Russian and Belarusian form of Michael, and an alternate transcription of Bulgarian Михаил (see Mihail). This was the name of two Russian tsars. Other notable bearers include the poet Mikhail Lermontov (1814-1841) and the Soviet leader Mikhail Gorbachev (1931-).
Muriel f English, French, Irish, Scottish, Medieval Breton (Anglicized)
Anglicized form of Irish Muirgel and Scottish Muireall. A form of this name was also used in Brittany, and it was first introduced to medieval England by Breton settlers in the wake of the Norman Conquest. In the modern era it was popularized by a character from Dinah Craik's novel John Halifax, Gentleman (1856).
Napoleone m Italian (Rare)
Italian form of Napoleon. Besides the French emperor, it was borne by the 14th-century cardinal Napoleone Orsini and the Italian writer and politician Napoleone Colajanni (1847-1921).
Niccolò m Italian
Italian form of Nicholas. A famous bearer was Niccolò Machiavelli, a 16th-century political philosopher from Florence.
Nicolás m Spanish
Spanish form of Nicholas.
Nikias m Ancient Greek
Derived from Greek νίκη (nike) meaning "victory". This was the name of an Athenian general who fought in the Peloponnesian war.
Nova f English, Swedish (Modern), Dutch (Modern)
Derived from Latin novus meaning "new". It was first used as a name in the 19th century.
Pauline f French, English, German, Swedish, Norwegian, Danish
French feminine form of Paulinus (see Paulino).
Reagan f & m English (Modern)
From an Irish surname, an Anglicized form of Ó Riagáin, derived from the given name Riagán. This surname was borne by American actor and president Ronald Reagan (1911-2004).... [more]
Roseanne f English
Variant of Rosanne.
Scott m English, Scottish
From an English and Scottish surname that referred to a person from Scotland or a person who spoke Scottish Gaelic. It is derived from Latin Scoti meaning "Gael, Gaelic speaker", with the ultimate origin uncertain.
Shirley f & m English
From an English surname that was originally derived from a place name meaning "bright clearing" in Old English.
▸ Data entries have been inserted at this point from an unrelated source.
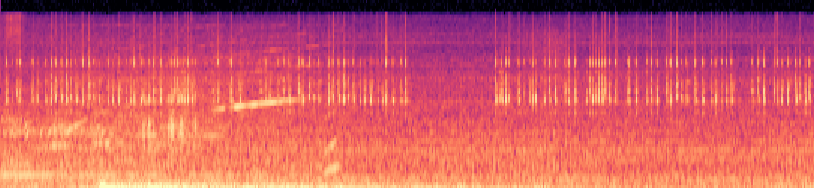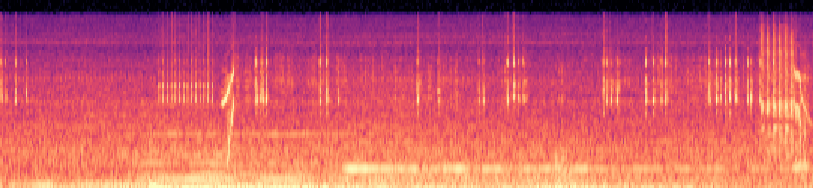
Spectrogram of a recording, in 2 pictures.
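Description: A low electric hum rumbles from a device.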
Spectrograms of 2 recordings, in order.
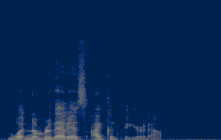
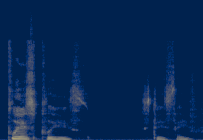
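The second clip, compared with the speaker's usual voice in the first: whispered plea; 2 semitones higher, slower than usual. Real, not acted. Vlogger begging viewers to stay safe, whispering. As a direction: plead gently in a whisper.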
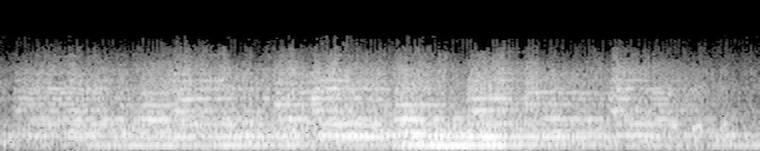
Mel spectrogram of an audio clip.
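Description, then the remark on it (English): Church bells ring out loudly and continuously, their overlapping tones blending into a dense, sustained peal that holds steady for several seconds without pause. “Don't fail to ring the bells to let me know all is well.”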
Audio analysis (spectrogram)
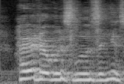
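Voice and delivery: ordinary delivery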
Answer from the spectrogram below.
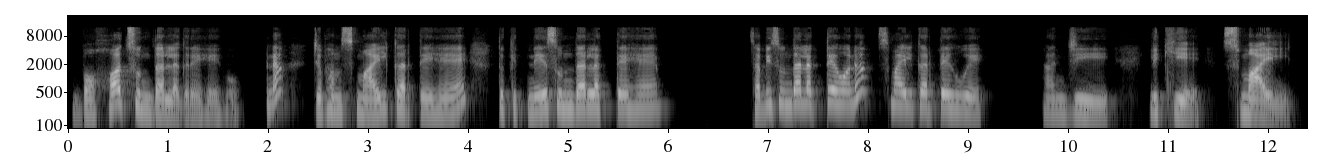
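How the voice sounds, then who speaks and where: A woman teaching children English words in an online class, slowly spelling each word letter by letter and coaxing them with questions. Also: mid-range voice, expressive, no room sound, studio quality. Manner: patient, coaxing, asks questions.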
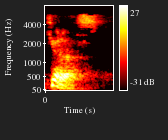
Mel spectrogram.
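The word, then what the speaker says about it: Culross: it's spelled c r o but the Scots pronounce it curos it's called The Little brge of Scotland cuz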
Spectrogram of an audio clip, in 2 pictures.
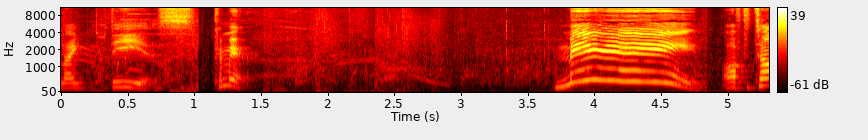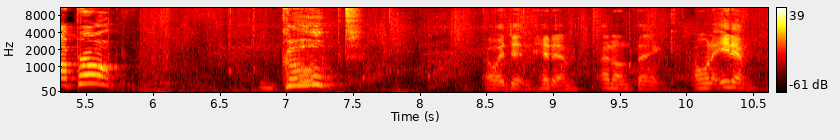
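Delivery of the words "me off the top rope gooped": high, loud hype calls; excited shouts. Real, not acted. Streamer calling out his big play, high and loud. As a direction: shout it like a wrestler diving.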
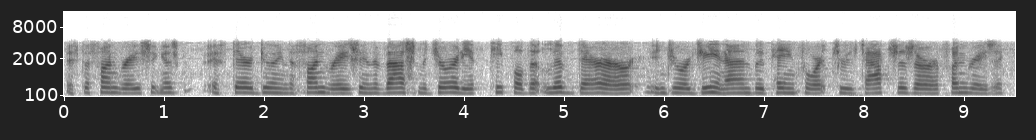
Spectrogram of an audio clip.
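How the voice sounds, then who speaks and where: A woman's voice: mid-range voice, level tone, moderate pace, few pauses. Questioning Canadian woman mayor. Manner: questioning, spells out figures. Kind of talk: council meeting discussion. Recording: tinny phone-like audio with faint room noise.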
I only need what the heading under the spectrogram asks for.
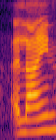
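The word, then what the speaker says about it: align: हाँ, तो जितने भी वर्ड्स ऐसे होंगे कि एन से पहले जी आता है तो जी जो होगा वो साइलेंट होगा।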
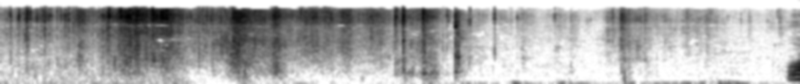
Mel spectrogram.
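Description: Rustling and crinkling, with a few light clicks in the second half.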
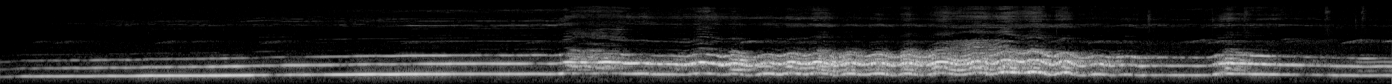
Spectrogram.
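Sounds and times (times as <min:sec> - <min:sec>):
lone wolf howling: 0:00.0 - 0:13.9
wolf pack howling in chorus: 0:03.3 - 0:13.9
young wolves shouting and roaring: 0:05.4 - 0:13.9.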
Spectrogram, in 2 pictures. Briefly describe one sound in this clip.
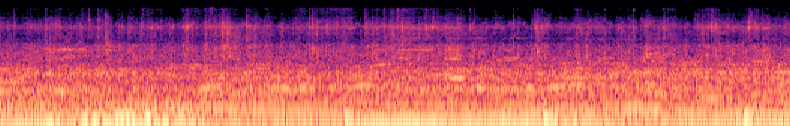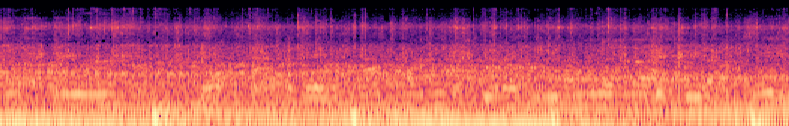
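A moored boat's engine hums steadily nearby.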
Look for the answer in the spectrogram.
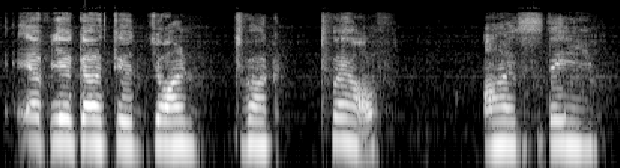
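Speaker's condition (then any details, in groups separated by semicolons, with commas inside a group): Cerebral palsy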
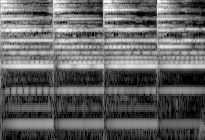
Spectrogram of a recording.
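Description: Loud, piercing bell with a steady ringing tone, struck three times at an even rhythm, close by and alone.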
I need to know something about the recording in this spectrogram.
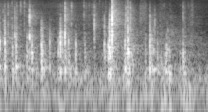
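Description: Clear plastic vacuum storage bag crinkling as its double zip seal is closed with the bag's plastic sealing clip, a rapid run of small crackling clicks.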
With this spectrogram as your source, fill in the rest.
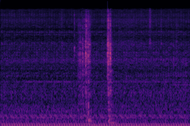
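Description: A plastic dashboard lid snaps shut.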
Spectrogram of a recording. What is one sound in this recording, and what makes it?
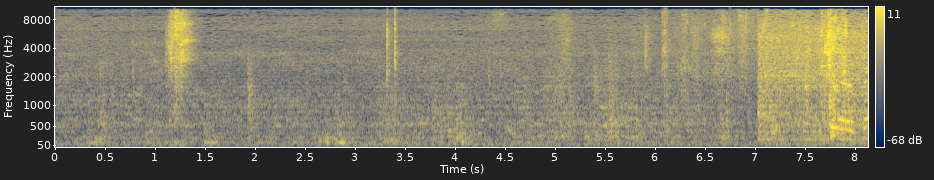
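A boat engine rumbles low and steady.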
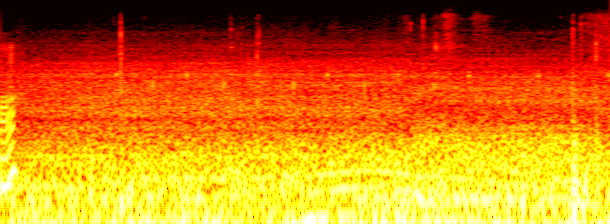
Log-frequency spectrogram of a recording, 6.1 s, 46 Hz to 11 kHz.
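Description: Steady low rumble of a 2025 Kia Sportage being driven, its tyre and road noise and 2.5-litre four-cylinder engine heard from inside the cabin.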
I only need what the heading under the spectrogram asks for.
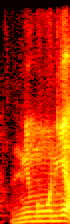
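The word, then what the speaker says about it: pneumonia: निमोनिया P silent है भाई, याद रखिएगा, ठीक है।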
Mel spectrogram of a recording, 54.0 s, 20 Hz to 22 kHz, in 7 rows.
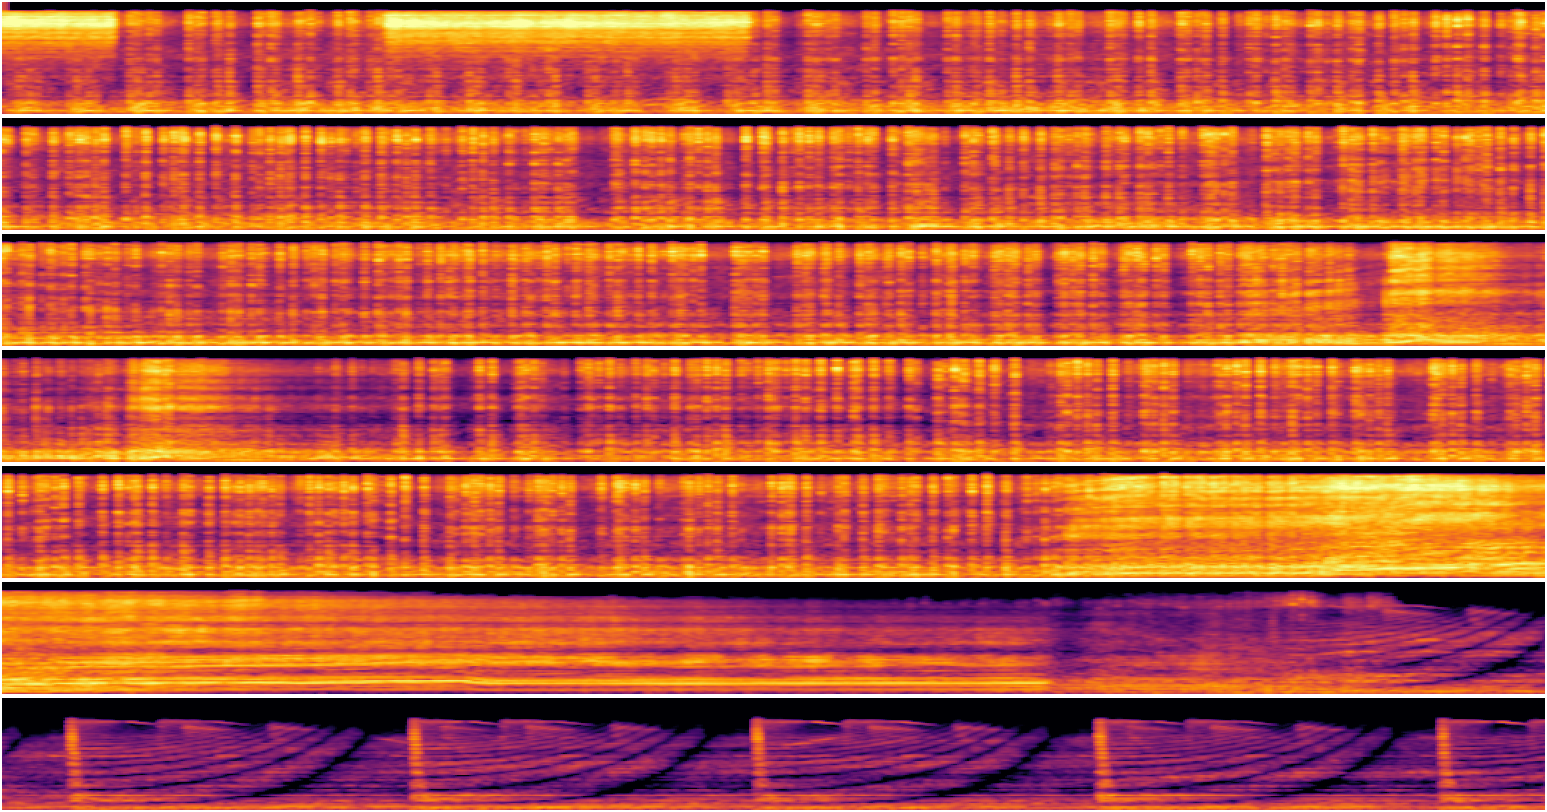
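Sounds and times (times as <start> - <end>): truck engine idling: 0.0 - 21.6, 25.9 - 36.2
engine revving at full throttle: 0.0 - 45.8.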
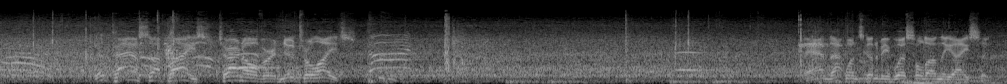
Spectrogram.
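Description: A hockey puck clacks against sticks.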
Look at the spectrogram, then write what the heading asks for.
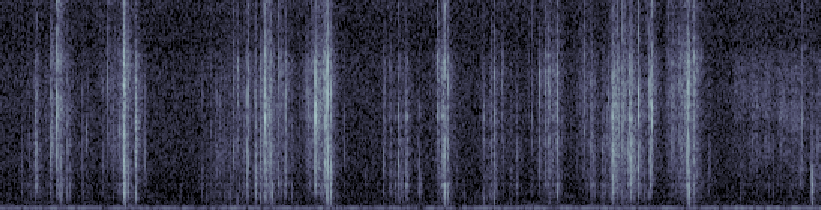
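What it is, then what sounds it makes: Plastic zip bag of clear elastic hair ties. Fingertips press and rub across a flat, clear plastic zip-lock bag full of clear elastic hair bands. Bright plastic crinkles and crackles come in quick, irregular bursts over a steady low hum.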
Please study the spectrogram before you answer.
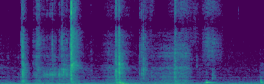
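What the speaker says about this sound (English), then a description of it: "I'm holding this up to the light where so I can see where the book page is and cut it." Scissors snipping through a book page for an ephemera craft project, a few quiet, scattered clicks and cuts close by with soft paper rustle between them.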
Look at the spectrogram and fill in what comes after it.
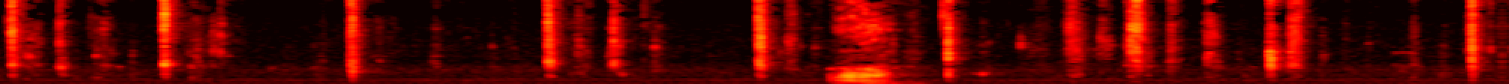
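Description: Close-miked chewing of a sauce-dipped cucumber slice: scattered sharp crunches and wet mouth clicks. About four seconds in comes a brief moan.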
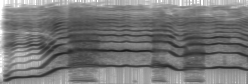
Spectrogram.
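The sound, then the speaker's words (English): A man screams a high note. His voice slides swiftly upward, then holds a loud, strained pitch with slight wavers for over two seconds. “I'm going to be screaming. And I'm going to be hitting that high note.”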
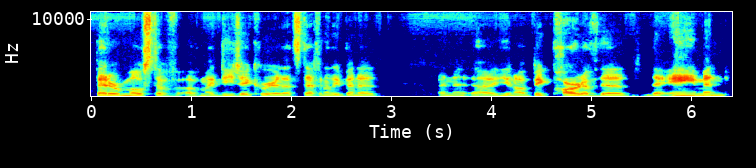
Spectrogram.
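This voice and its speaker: A man's voice: sits low, little pitch movement, brisk, fairly bright tone. A middle-aged man from Iceland, a guest DJ in a casual interview, talking in a laid-back, modest way with many fillers and restarts.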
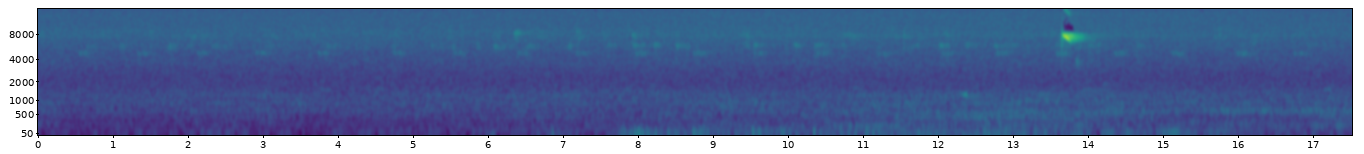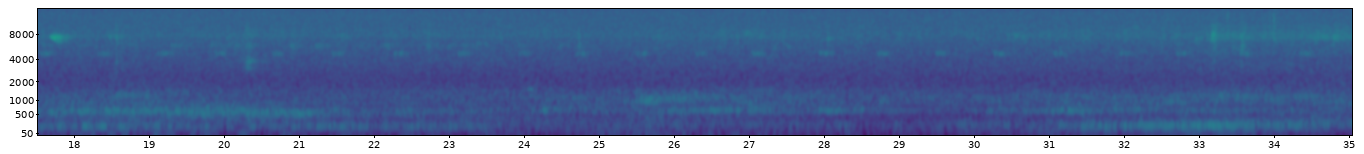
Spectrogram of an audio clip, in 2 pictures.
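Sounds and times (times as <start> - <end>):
insects chirping: 13.4 - 22.5, 24.0 - 35.0.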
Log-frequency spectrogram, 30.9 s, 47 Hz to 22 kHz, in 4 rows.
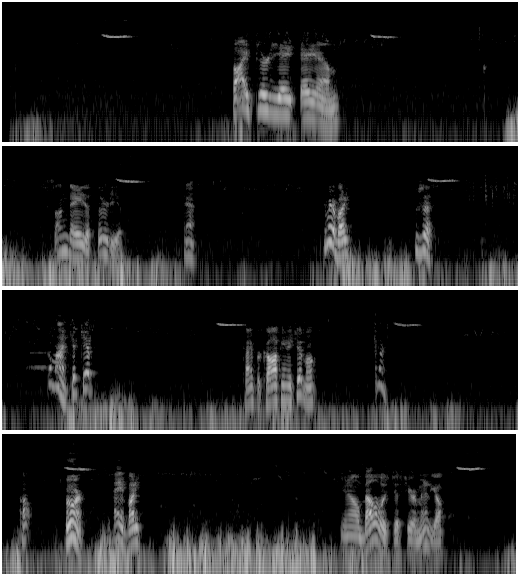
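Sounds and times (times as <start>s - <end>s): faint high bird chirps: 1.1s - 2.1s, 5.1s - 6.0s, 9.5s - 10.0s, 13.4s - 19.3s, 21.1s - 23.0s, 24.2s - 28.4s, 29.9s - 30.9s
bird whistled call: 1.5s - 2.0s, 15.8s - 16.2s, 18.7s - 19.1s
man speaking a word: 3.5s - 5.0s, 10.5s - 10.7s, 12.6s - 13.0s, 16.1s - 16.9s, 21.1s - 21.3s, 23.5s - 25.4s.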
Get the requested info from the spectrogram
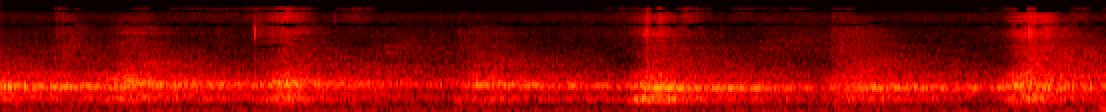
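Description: A woman exhaling hard in short bursts, about five times, as she twists through Russian-twist crunches.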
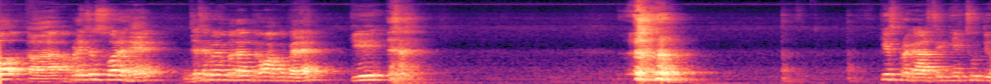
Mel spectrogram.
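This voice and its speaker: A man's voice: on the high side, a little mellow. A man teaching Hindi grammar in a repetitive way, asking questions aloud and answering them himself. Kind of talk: classroom-style recorded lesson. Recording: very echoey room, voice from a distance.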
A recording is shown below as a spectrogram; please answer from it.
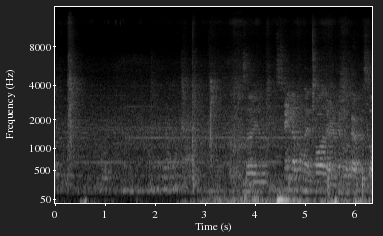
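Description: Faint voices talking in the background of a workshop, with a few light knocks and a short low thump about four and a half seconds in.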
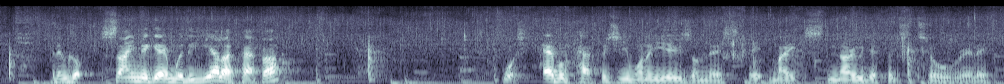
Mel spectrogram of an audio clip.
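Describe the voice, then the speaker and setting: Hoarse man demonstrating a recipe. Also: mid-range voice, brisk. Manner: chatty and enthusiastic, talking to viewers while cooking. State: hoarse from a cold. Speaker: cooking show host. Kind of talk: casual cooking demonstration.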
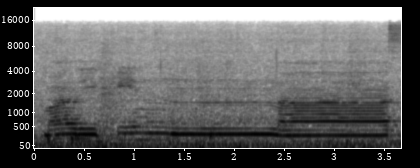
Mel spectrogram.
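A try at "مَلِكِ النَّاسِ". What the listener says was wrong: Malikin nas. Nas. Tidak diturunkan ya, rahangnya itu kayaknya karena rahangnya turun. Tidak. Turunnya biasa. Nas, malikin nas biasa. Sin itu seperti sin setengah ta ya. Ya, terdengarnya mesti seperti sin setengah ta. Sa biasa. Sasa. Nah, seperti itu ya, sin.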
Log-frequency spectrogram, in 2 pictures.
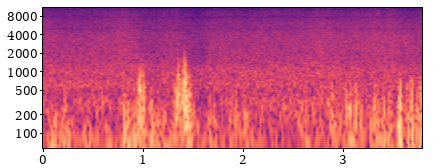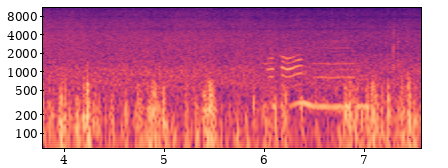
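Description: Gusty wind buffets the microphone near the shore, with rough rumbling bursts and a faint distant whistle-like tone near the end.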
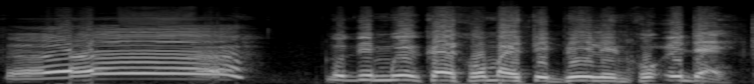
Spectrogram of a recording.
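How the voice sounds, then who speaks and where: A man's voice: high voice, lively intonation, slow, creaky, clear, resonant tone, no room sound, studio quality, heavily acted. A man playing a stern, tight-fisted father in an Ilocano audio drama. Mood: stern, scolding.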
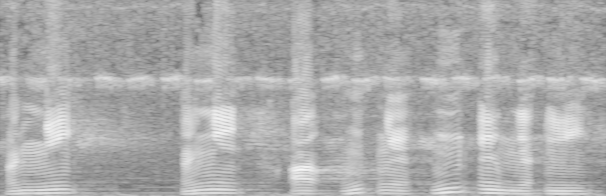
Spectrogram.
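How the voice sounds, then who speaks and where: A man's voice: mid-range voice, slow pace, a bit bright, in a large hall, faint music behind. A man imitating a boy who talks through his nose with unclear, muffled words. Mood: excited. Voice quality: nasal, muffled speech. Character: slurring nasal-voiced boy, adult man imitates.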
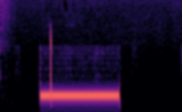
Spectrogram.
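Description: A telephone ringback tone from an outgoing call to a political reporter at Expressen: one steady, clear electronic tone lasting about a second, then a pause before the next ring begins at the very end. No one speaks.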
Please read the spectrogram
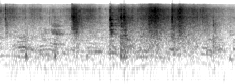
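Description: Paper wrapping being torn and crumpled off a poster by several hands: crackling rustles that come in bursts and are loudest in the second half, over a murmur of voices.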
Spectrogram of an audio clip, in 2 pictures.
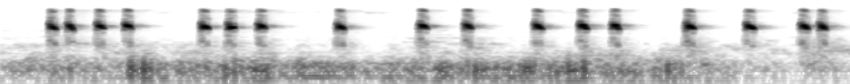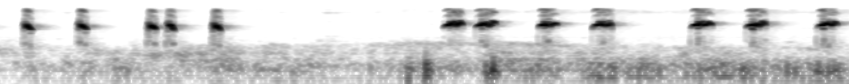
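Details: Greater green leafbird, ngentrok song full of mimicked fills: long rapid series of crisp, evenly repeated chirps, a brief pause, then a louder, harsher run of paired notes over faint low rumble.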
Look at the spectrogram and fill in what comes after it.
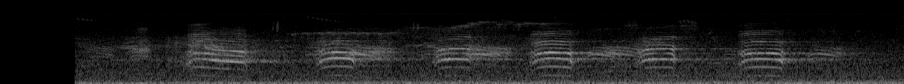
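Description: A bird calling repeatedly: about six drawn, arched calls, roughly one a second, over a steady low rumble.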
This is the name of a main character in Charlotte Brontë's semi-autobiographical novel Shirley (1849). Though the name was already popular in the United States, the child actress Shirley Temple (1928-2014) gave it a further boost. By 1935 it was the second most common name for girls.
Slobodan m Serbian, Macedonian, Croatian
From South Slavic sloboda meaning "freedom".
Suharto m Javanese
From Sanskrit सु (su) meaning "good" and अर्थ (artha) meaning "wealth, property" (borrowed into Indonesian as harta). This was the name of an Indonesian general (1921-2008) who seized power to become the country's second president.
Sukarno m Javanese
From the Sanskrit prefix सु (su) meaning "good" combined with the name of the mythological hero Karna. Sukarno (1901-1970), who did not have a surname, was the first president of Indonesia.
Susilo m Javanese
Javanese form of Sushila.
Thomasina f English
Medieval feminine form of Thomas.
Yoshiko f Japanese
From Japanese (yoshi) meaning "good, virtuous, respectable", (yoshi) meaning "fragrant, virtuous, beautiful" or (yoshi) meaning "joy, pleased" combined with (ko) meaning "child". This name can be formed from other kanji combinations as well.
Zbigniew m Polish
Derived from the Slavic elements zbyti "to dispel" and gnyevu "anger".
Zedong m & f Chinese
From Chinese () meaning "moist, grace, brilliance" combined with (dōng) meaning "east", as well as other character combinations. A notable bearer was the founder of the People's Republic of China, Mao Zedong (1893-1976).